This Butterfly Pea Flower, basking in the warmth of morning sun, was a pleasant discovery as I walked through the charming neighbourhood of Tiong Bahru.

Lesson 1 of Developing Your Eye Part 2, invites us to think about light.  The word photography means “drawing with light” in Greek.  I must admit that I have not paused to think of what I do with the camera as drawing.  As I mull on this, however, I am tickled by how apropos it is.  For this assignment, we are challenged to consider the direction & quality of light as we look through our cameras. Continue reading “Warmth: Lesson 1 Quality of Light”

Architecture: Lesson 10 Go Monochrome

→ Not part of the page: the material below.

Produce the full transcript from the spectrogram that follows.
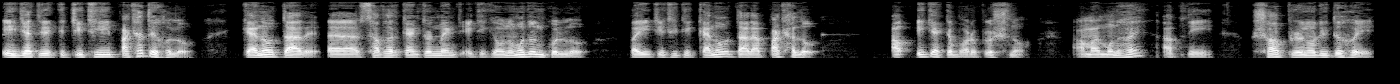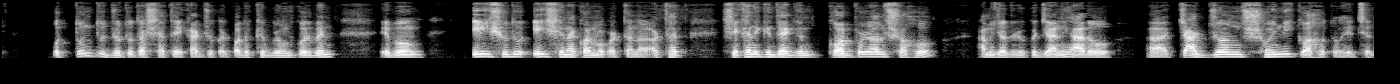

I spent a happy hour exploring the charming neighbourhood of Tiong Bahru  last week.  It is one of Singapore’s oldest housing estates turned trendy by all the cafes and shops that have taken up residence.  While we visit to shop and eat here frequently, I haven’t taken the time to wander around.  It is amazing how different things look when one is not pressured by time or agenda; when we have time to stop and peer at fruits growing, to discover hidden gems. Continue reading “Architecture: Lesson 10 Go Monochrome”

Silence in Bangkok: Peaceful Morning Runs

Morning runs are one of my highlights when in Bangkok.  In a city where traffic starts to build up by 7:30am, we discovered this oasis some years back: Benjakiti Park (pictured above), where in a small space, one could run in relative silence, detached from the smog and traffic noises just beyond.  There are several such park oases in Bangkok: Lumpini, Benchasiri and Benjakiti. Continue reading “Silence in Bangkok: Peaceful Morning Runs”

Weathered, not Worn

Outdoor Chair

The effects of the weather and time can be harsh and unkind, very often resulting in wear & tear damage.  Teak outdoor furniture is one of those exceptions, where exposure to the elements lovingly renders each piece majestically beautiful.  Teak naturally contains silica, which makes it resistant to fungal infestations and the effects of water; hence, they can be appreciated with minimal upkeep.

They are an analogy for how I want to live on this other side of 50: I may be weathered, but I certainly am not worn.

Feature Photo: A much loved Teak Lounging Chair in our Balcony Garden.